After First Home Run, Syracuse Woman Takes Second Swing At Entrepreneurship
In 1986, innovator Karen Goetz saw a business opportunity to transform the way event tickets were sold in the arts, sports and entertainment industries. Her developers created graphical seat-selection software for PCs, unimagined at the beginning of the PC revolution during the 1980s. Goetz’s startup company was the first to the marketplace with a color-coded, interactive seating chart that made selling tickets not only user friendly for the entertainment venues that were her customers, but also able to capture important data on who their customers were who were buying tickets. TicketsLive grew rapidly from three employees to 125 in five countries.
In 1995, Goetz and her team foresaw the growth of the Internet as a marketplace, and began transforming the company from solely a provider of computerized box office ticketing systems to one of the most advanced Internet ticketing companies and networks in the world, with a base of 150 million tickets available for sale on the Internet from customers in the U.S. and four international subsidiaries. In 1996, TicketsLive was the first company in the world to sell tickets, live, over the Internet, demonstrated at the New York State Fair in Syracuse, N.Y. After building TicketsLive from the ground up for 13 years, Goetz sold the successful company to a competitor in 1999 and planned to savor an early retirement. But walking away from entrepreneurship wasn’t as easy as she expected.
“When you’ve been working to build a business and traveling all over the world, to just sit at home was not what I wanted to do after all.

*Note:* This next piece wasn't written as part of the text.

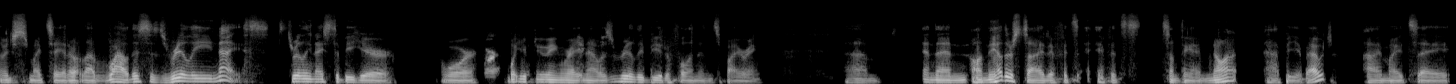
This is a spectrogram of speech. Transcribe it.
I just might say it out loud. Wow, this is really nice. It's really nice to be here. Or what you're doing right now is really beautiful and inspiring. Um, and then on the other side, if it's if it's something I'm not happy about, I might say,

I love running businesses for two reasons: I love figuring out solutions that really help our customers and I love seeing my employees grow,” she says.
> Read more about Karen's success story
SBA and President Innovation Fellows launched RFP-EZ in January, a new online marketplace that streamlines the government contracting process, making it simpler for small businesses to find and bid on low-dollar contracts from federal agencies.
The new program allows the government to source low-cost, high-impact solutions from innovative tech companies. A limited number of low-dollar contracts through RFP-EZ are now available at http://rfpez.sba.gov. If successful, the pilot will be expanded to include more contracts for a more diverse group of innovative startups.
“The federal government gets access to the most innovative startups, helping us lower costs and get more bang for the dollars we spend,” said Sean Greene, SBA’s Associate Administrator for Investment and Innovation. “The small businesses get access to the largest customer in the world. It’s a win-win.”
The government procurement process can be complicated and intimidating. RFP-EZ represents a unique opportunity for innovative startups to easily access the federal government marketplace and, in turn, help fuel job growth throughout the country. RFP-EZ also will enable the federal government to secure better and less expensive products and services, saving taxpayer dollars and improving results delivered.
The streamlined process helps save significant amounts of time for all types of business, especially high-growth startups. By simply creating a company profile on the beta site, each small business can search and bid for contracts relevant to its skill set. A small business can easily search for an opportunity, see a statement of work, and bid all within the RFP-EZ web interface.